→ Task input

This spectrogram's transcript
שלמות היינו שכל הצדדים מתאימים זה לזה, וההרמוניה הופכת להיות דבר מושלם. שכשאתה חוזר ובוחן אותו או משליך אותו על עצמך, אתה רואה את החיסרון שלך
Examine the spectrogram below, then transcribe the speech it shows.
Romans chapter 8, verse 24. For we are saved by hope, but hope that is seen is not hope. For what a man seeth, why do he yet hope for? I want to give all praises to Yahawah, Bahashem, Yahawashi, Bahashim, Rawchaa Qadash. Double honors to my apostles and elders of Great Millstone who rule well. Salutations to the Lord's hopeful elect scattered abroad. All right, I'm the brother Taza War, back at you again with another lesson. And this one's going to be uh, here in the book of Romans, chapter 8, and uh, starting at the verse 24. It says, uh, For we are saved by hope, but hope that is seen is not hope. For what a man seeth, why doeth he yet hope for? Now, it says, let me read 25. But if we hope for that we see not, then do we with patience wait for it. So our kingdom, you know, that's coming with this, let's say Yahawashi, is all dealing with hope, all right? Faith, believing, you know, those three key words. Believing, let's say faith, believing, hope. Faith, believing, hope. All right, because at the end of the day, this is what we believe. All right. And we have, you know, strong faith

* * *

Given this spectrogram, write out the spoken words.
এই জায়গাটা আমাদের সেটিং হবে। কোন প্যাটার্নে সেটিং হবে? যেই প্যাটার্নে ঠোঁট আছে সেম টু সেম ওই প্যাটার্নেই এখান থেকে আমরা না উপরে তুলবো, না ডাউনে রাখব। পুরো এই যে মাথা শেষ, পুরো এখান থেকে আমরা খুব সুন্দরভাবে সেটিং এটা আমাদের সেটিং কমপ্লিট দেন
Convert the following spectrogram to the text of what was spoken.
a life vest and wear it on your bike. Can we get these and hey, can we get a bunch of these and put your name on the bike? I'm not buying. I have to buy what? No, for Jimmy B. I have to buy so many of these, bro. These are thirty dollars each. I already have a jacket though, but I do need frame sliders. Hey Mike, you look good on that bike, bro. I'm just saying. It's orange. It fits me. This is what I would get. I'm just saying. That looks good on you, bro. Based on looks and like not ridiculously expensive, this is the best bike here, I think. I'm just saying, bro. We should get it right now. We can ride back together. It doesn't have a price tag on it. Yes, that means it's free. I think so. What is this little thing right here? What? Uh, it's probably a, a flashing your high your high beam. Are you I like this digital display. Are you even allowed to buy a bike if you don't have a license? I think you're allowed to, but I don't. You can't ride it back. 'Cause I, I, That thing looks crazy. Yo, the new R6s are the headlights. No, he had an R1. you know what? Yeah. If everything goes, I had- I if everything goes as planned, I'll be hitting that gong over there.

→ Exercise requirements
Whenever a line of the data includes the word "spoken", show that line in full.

→ Written solution
Given this spectrogram, write out the spoken words.
Convert the following spectrogram to the text of what was spoken.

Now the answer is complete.